Whether you are using lemon juice or citric acid, put it directly into the empty jar before pouring the tomato juice in it.
You may also want to consider adding salt ( 1tsp/quart or tsp/pint) and other flavoring agents like dried basil, celery, onion salt, etc. these are optional and are strictly used to enhance flavor. Once you have the jars ready, this is what you need to do:
- Place the canning funnel in each jar and ladle the tomato juice from the pot (while it is still hot) directly into the jar.
- Fill the jars all the way up, leaving a headspace of just inch. This is needed because the contents will expand when they are heated for canning.
- Put the canning knife into the filled jars and move it against the walls to remove trapped air bubbles.
- Use the rings to secure the lid on the jars. The lids should fit snugly, but there is no need to tighten them with all your strength.
Step 4: Canning the tomato juice
At this point, the water in the canner should be boiling or near-boiling. Place the jars into the canner, such that they don’t touch each other.

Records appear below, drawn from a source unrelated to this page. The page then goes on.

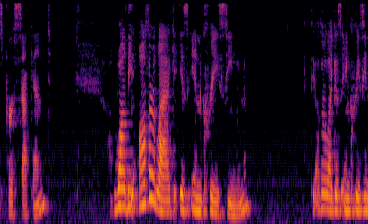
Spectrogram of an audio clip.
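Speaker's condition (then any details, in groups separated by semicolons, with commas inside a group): No condition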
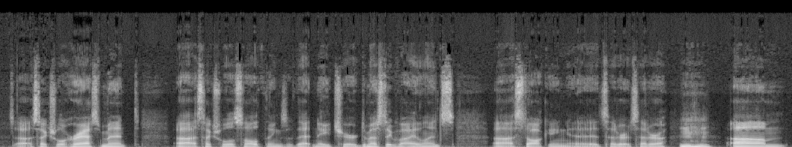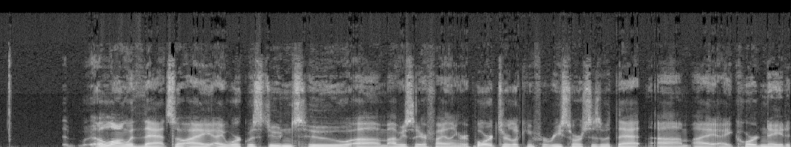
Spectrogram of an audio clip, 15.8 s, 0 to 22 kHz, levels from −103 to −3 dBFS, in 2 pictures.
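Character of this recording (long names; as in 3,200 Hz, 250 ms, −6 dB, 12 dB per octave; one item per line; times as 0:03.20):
a quantiser's noise floor 10 bits, dither triangular
Opus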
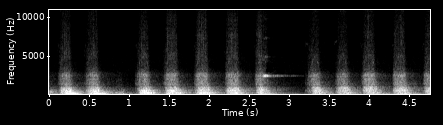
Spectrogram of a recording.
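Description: Quick, regular rasping strokes of a hand file on metal, about three a second with a short pause near the middle, and a brief metallic ring twice.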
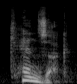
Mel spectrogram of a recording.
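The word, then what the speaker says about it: CANZUK: Kenzuk.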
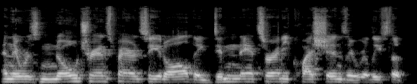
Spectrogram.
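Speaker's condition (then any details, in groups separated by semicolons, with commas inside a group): No condition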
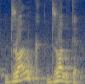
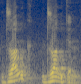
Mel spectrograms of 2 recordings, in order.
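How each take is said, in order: Both takes have the same delivery.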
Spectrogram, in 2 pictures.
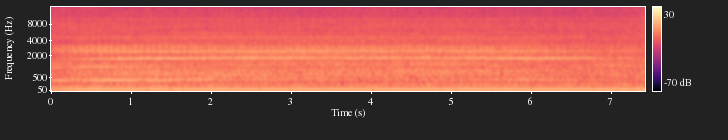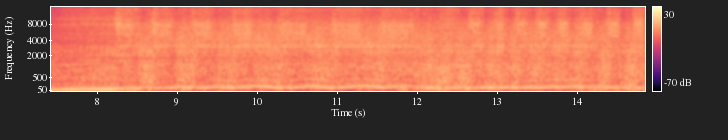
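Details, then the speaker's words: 1979 Ford High Boy truck, old carburetor engine first running after sitting dry with new fuel pump: idle holds then surges and hunts unevenly on throttle blips; rough running from incorrect carburetor mixture. "so we're running but we got to definitely do some adjustment on that carburetor I'm going to go in and get the screw and see if I can't back that in or out there a little bit see which one it wants"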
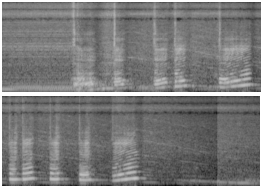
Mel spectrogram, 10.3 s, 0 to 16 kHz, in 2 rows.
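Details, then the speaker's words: Mazda RX8 rotary with a newly fitted K&N Typhoon induction kit replacing the original airbox: catches, then quick throttle blips rising sharply and dropping to idle, loud intake; sounds much better than before, normal start and rev. "Yeah, well, that's a remarkable difference. Let's see if Rick's happy. Sounds pretty cool."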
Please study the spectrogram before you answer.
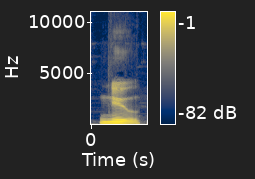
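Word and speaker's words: knew: mengambil meja ajaibnya Nah untuk pengucapan kata knu itu kita gak baca huruf k-nya ya Kita cuman baca n-nya aja jadi bacaannya itu new new yang mana Ini bab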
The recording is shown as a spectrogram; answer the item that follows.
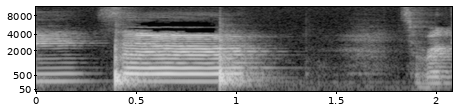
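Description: A woman sings a held note of a children's counting song while tapping a drumstick on the floor twice, about half a second apart, two taps to one sung syllable. Near the end she starts speaking.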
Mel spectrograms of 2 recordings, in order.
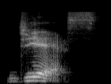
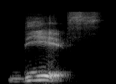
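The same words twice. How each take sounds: First: Diez said like Portuguese djiez; wrong Portuguese diez. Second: Diez slow with a clean D; correct Spanish diez. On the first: Teacher showing the wrong diez with a dji sound. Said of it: "no diez". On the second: Teacher giving the right diez slowly. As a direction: draw out diez with a hard Spanish D. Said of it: "sino diez". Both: Shown as a demonstration.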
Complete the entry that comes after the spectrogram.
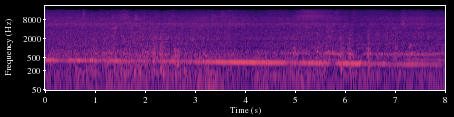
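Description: Kintetsu express train heard from inside a car, its traction motors whining in one steady tone that slides slowly lower as the train slows, over the rumble and occasional clatter of wheels on rail.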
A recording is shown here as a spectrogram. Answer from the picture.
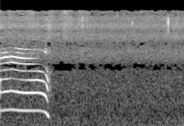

Then, depending on the type of canner used, this is what you need to do:
A. For water bath canning: Add enough boiling water to the pot to cover the jars completely and reach an inch or two above the lid. Do not pour the water directly on top of the jars. Instead, pour it on the sides and continue to pour till you get to the desired level. It’s best to use a kettle with boiling hot water in it for this.
The jars will have to be kept in the boiling water for 35 minutes for pint jars and 40 minutes for quart jars. Make sure that the water inside the pot is kept at a rolling boil all along and the level is maintained. If you need to add more boiling water, go ahead and do so.
After 35-40 minutes, switch off the stove and allow the jars to remain in the canner till the water cools enough for you to comfortably and safely handle the jars.
B. For pressure canning: You should have 4 inches of boiling water in the canner before you start. Once the jars have been placed in the canner and the water is boiling, cover the canner with the lid, keeping the vent open.
Allow the canner to vent steam for 10 minutes then close the steam valve and allow the pressure to build to 10 lbs. for weighted and 11 lbs. for dial gauge canners. Fix the timer for 15 minutes if using pints and 20 minutes if using quarts.
Adjust the heat as required to maintain steady pressure inside the canner. After the required time, switch off the stove and allow the pressure to return to zero on its own. Do not make any attempts to cool the canner or to release the pressure during this time.
Once the dial shows that the pressure inside the canner has normalized, wait for another 20 minutes before opening the lid.
Step 5: After canning
- Remove the jars from the canner and place on a rack or cover the countertop with a dry towel or washcloth and place the jars on it.
- Allow the jars to cool undisturbed for 12-24 hours.
- Test the seals by pressing down on the lid. If it does not budge, the jar is properly sealed. If it makes popping sounds or moves on being pressed, it has not been sealed.
- Refrigerate all jars that have not been sealed immediately and use within one week.
- Jars that have been properly sealed should be stored in a cool, dry and dark place and used within one year.
Step 6: Reprocessing
Jars that did not seal can be reprocessed within 24 hours of the first round of processing. However, if the jar did get sealed but eventually the seal comes undone, this is an indication of spoilage. In this scenario, don’t bother to taste the contents, simply discard them.
- For reprocessing, start with a fresh jar (cleaned and sterilized as above) and new lids.
- Empty the tomato juice into a pan and heat to boiling (boil for 10 minutes).
- Fill the jar with the juice (no need to add acidity regulators this time).
- Reprocess (same canning duration and method as above).
You can find more information on the processing time required based on the altitude and the type of canning method used here.
Be sure to also check out our post on canning salt